▸ What to work on: Drop every image, then reproduce the data exactly as given.

▸ Records for this task:
**********

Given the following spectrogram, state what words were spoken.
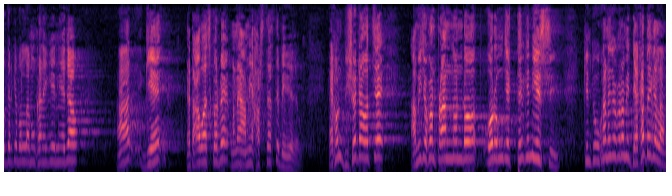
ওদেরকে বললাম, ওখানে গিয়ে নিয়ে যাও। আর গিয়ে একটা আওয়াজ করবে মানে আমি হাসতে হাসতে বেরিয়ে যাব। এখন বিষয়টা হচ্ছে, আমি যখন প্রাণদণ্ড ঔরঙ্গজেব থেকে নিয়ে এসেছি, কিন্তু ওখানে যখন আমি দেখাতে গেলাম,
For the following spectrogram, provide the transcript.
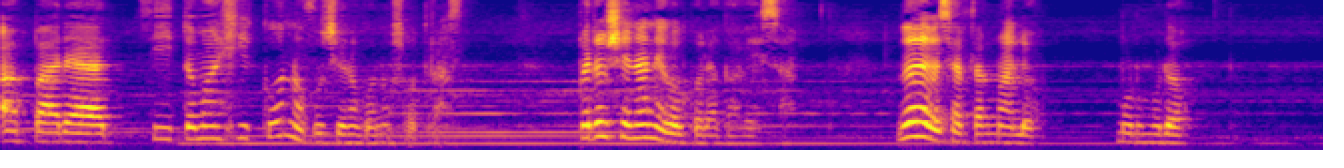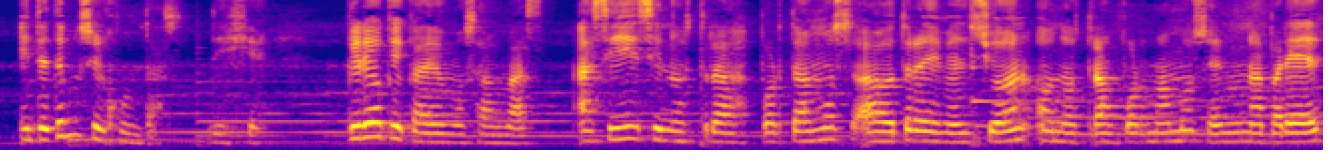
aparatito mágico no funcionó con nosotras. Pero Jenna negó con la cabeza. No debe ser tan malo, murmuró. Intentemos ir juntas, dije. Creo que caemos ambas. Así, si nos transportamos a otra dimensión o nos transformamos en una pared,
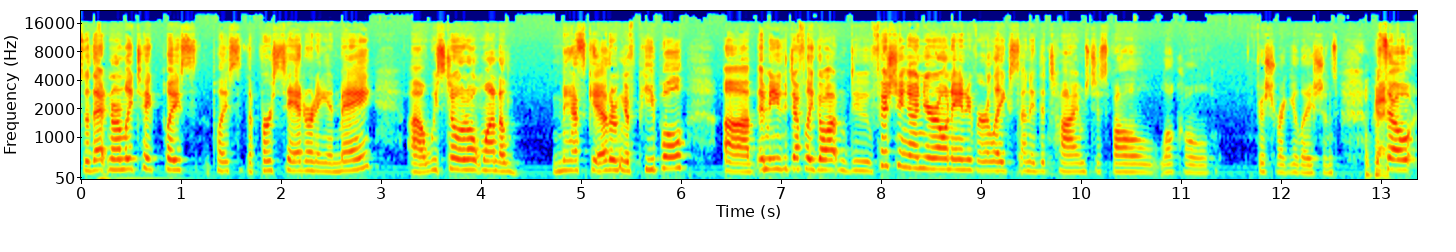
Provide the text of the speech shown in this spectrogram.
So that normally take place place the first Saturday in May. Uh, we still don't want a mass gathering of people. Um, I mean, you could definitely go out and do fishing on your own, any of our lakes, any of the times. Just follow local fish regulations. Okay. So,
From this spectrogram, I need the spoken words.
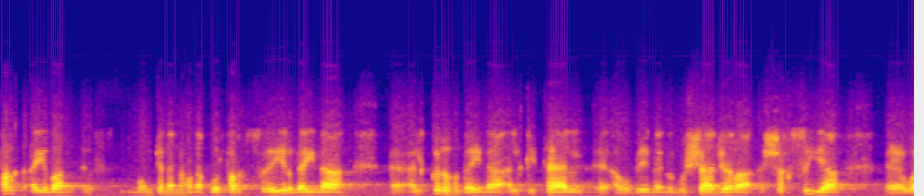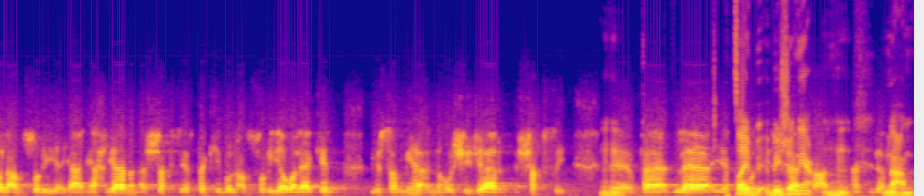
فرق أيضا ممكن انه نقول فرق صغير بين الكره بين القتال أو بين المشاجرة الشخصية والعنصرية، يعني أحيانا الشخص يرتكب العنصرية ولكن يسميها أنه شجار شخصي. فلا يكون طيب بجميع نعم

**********

▸ Task solution:
Given the following spectrogram, state what words were spoken.
ওদেরকে বললাম, ওখানে গিয়ে নিয়ে যাও। আর গিয়ে একটা আওয়াজ করবে মানে আমি হাসতে হাসতে বেরিয়ে যাব। এখন বিষয়টা হচ্ছে, আমি যখন প্রাণদণ্ড ঔরঙ্গজেব থেকে নিয়ে এসেছি, কিন্তু ওখানে যখন আমি দেখাতে গেলাম,
For the following spectrogram, provide the transcript.
aparatito mágico no funcionó con nosotras. Pero Jenna negó con la cabeza. No debe ser tan malo, murmuró. Intentemos ir juntas, dije. Creo que caemos ambas. Así, si nos transportamos a otra dimensión o nos transformamos en una pared,
Provide the text of the speech shown in this spectrogram.
So that normally take place place the first Saturday in May. Uh, we still don't want a mass gathering of people. Um, I mean, you could definitely go out and do fishing on your own, any of our lakes, any of the times. Just follow local fish regulations. Okay. So,
From this spectrogram, I need the spoken words.
فرق أيضا ممكن انه نقول فرق صغير بين الكره بين القتال أو بين المشاجرة الشخصية والعنصرية، يعني أحيانا الشخص يرتكب العنصرية ولكن يسميها أنه شجار شخصي. فلا يكون طيب بجميع نعم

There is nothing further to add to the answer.